While Sprint isn’t willing to give away its unlimited data plans, the carrier must also make concessions to reality.
While Sprint isn't willing to give away its unlimited data plans, the carrier must also make concessions to reality.
BACKGROUND: Sprint CEO doesn’t see metered 4G service
With the announcement today that its unlimited WiMAX mobile data plans would cost users an extra $10 per month, Sprint is acknowledging that it can't continue to offer its users all-you-can-eat data without charging more to maintain network quality. In its press release issued this morning, Sprint emphasized its rate increase would ensure that Sprint would be able to maintain "a wireless network able to meet the growing appetite for a richer global experience." The company also noted that the availability of higher speeds on its WiMAX network was "driving exponential growth of mobile data traffic."
Sprint is the only carrier to offer unlimited data plans on its 4G wireless network, as both Verizon and AT&T are committed to offering tiered pricing systems for their LTE networks. One reason that Sprint can afford to offer unlimited data plans is the strong combined spectrum portfolio that it and its partners at Clearwire share for their WiMAX network.
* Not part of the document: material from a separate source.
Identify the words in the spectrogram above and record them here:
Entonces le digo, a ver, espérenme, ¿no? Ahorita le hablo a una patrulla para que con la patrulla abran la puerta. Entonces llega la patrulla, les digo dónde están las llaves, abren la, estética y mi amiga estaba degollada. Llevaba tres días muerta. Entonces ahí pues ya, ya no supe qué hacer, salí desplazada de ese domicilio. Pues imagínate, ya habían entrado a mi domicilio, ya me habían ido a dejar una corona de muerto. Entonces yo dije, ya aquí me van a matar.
Indeed, Sprint has said that it has enough spectrum on its books to deploy both WiMAX and LTE simultaneously if it wanted to.
Several research firms and companies have projected an explosion in wireless broadband consumption over the next few years, fueled mainly by 4G mobile data technologies such as WiMAX and LTE that will allow for the streaming of high-definition video over the air. IT research firm Ovum, for instance, has projected that the number of mobile users subscribing to either 3G or 4G services will grow to 2 billion worldwide by 2014. Goldman Sachs' investment research arm, meanwhile, projected last month that wireless data revenues would surge by more than six-fold by the year 2020 and that wireless data revenues would nearly triple over the next two years alone.
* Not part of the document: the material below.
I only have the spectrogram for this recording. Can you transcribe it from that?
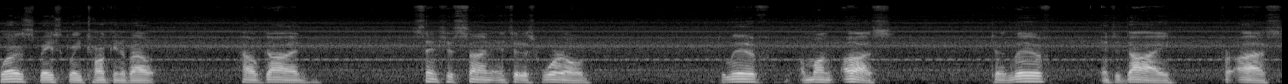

The Federal Communications Commission also released a technical paper last year claiming that growth in mobile data services will require around 822MHz of total spectrum, or 275MHz more than the 547MHz of spectrum available today for dual use in voice and data services. The United States will have all of the wireless spectrum it needs to meet mobile data demand until 2013, the FCC projected, as mobile data demand is not expected to cross the 547MHz threshold until then.
During a talk at the EmTech conference in Cambridge last year, Sprint CEO Dan Hesse reiterated his company's commitment to offering users unlimited data plans and said the company could keep its plans unlimited by charging more if it eventually found that customers were consuming more data than the carrier could handle. Hesse said there were rare circumstances where service would not be unlimited but that those circumstances were limited to less than 1% of users who consumed unusually large amounts of data on a monthly basis. In those cases, Hesse said the company would work out a deal with those users to pay more per month for 4G service or would tell the user they would be cut off after they consumed a certain amount of data.